One of the most frustrating aspects of IT leadership is that successful projects don’t make headlines or hashtags anywhere near as often as the failures do. It’s understandable why so many CIOs fear their next BI / analytics project.
With failure rates often hovering just above 50 percent, and adoption rates a mere 21 percent for leading vendors, the odds aren’t exactly stacked in a CIOs favour. Most have been burnt badly by past experiences.
I’ve been buying, selling, managing, and implementing BI and analytics solutions for more than 20 years and have been involved in hundreds of projects. As we gear up for the nextconference in London, I wanted to share three factors that almost all modern data strategy programs share in common.
It’s been my experience that if you consider each of these factors when you build your data strategy, your chances of success in everything that follows improves significantly
1. Treat data as a utility, not a luxury
Almost everyone treats data as a luxury. Think about other luxuries in your life—single malt whisky, jewellery, cars. We savour those things, but we also lock them away so that only certain people can access them.
Sounds like our data, doesn’t it? And we don’t just use security controls to restrict access, we also use skill and position. Do you want to create your own reports? Go to training first. Do you want access to that data set? Bad luck – you’re not in the right department.
What’s the most important resource on earth? I’d argue it’s water. Life can’t exist without it.
If you truly believe in building a data-driven organization, start thinking of data as a basic human right and treat it like a utility precious utility, not a luxury.
All the other decisions you make about data will be driven by your perspective about how it should be treated. Until everyone in your business takes data for granted, expects it to always be available, and wouldn’t make a decision without it, you won’t truly be data-driven.
2. Bring data to the people
Once we accept that data is a utility, not a luxury, next we have to think about how to give people access to data. Solutions should be framed around getting data to people where they are, not getting the people to the data.
Here’s an example: let’s say that your Sales Director needs data to determine who her most successful salespeople are. The old way of answering this business problem would have been to look for BI software that best aligned with existing IT architecture.
Once implemented, you’d meet with the Sales Director and ask her to define the metrics that drive her business. You’d then build dashboards and reports to meet those requirements, and train the end users to use the solution. Maybe you’d also assign an analyst to the Sales department to answer questions that arise.

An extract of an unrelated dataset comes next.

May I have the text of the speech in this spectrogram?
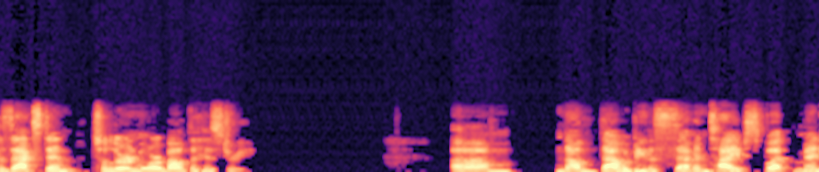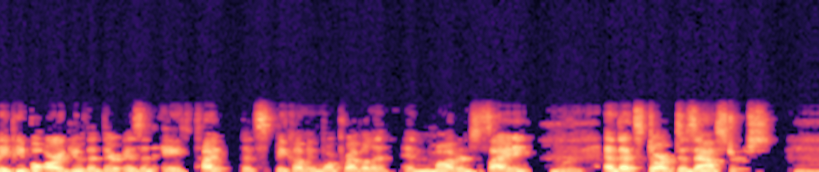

Turn that workflow on its head: first meet with the SVP, and ask her to define the metrics that drive her business. Make those metrics available in the tools the salespeople already use. Why should they leave Salesforce Chatter or Slack to ask questions? The technology exists to do that today.
Find solutions that enable users and that get the data to them; don’t require them to learn new tools and processes. It’s the difference between getting your water from the tap (a utility), or directions to the community well and 20 litre jerry cans to carry it in (a resource).
3. Solve big problems in small chunks
Not only has almost every BI project I’ve been involved with has been IT-driven; we often fail to ask end users for their requirements until it’s time to produce reports and dashboards. By then, it’s too late. What we’re able to produce is limited by the platform choices we’ve already made. Don’t even get me started on the number of projects that fail because the BI department spent six months implementing the perfect solution while the business moved on and did something else.
My advice: take an iterative approach—delivering small, valuable components to business users. Start with the most valuable business problem you can solve. Or that ‘third rail’ that nobody has dared to touch. This will buy you the trust and confidence you need to move ahead with further iterations.
I hope these three secrets have given you a starting point to help you build your next data strategies. AfterAnalytics 2018, I’ll be sharing three more.
In the meantime, please visit ThoughtSpot (www.thoughtspot.com) at the show in stand 13 to learn how our search and AI-driven analytics platform can help you execute your data strategy.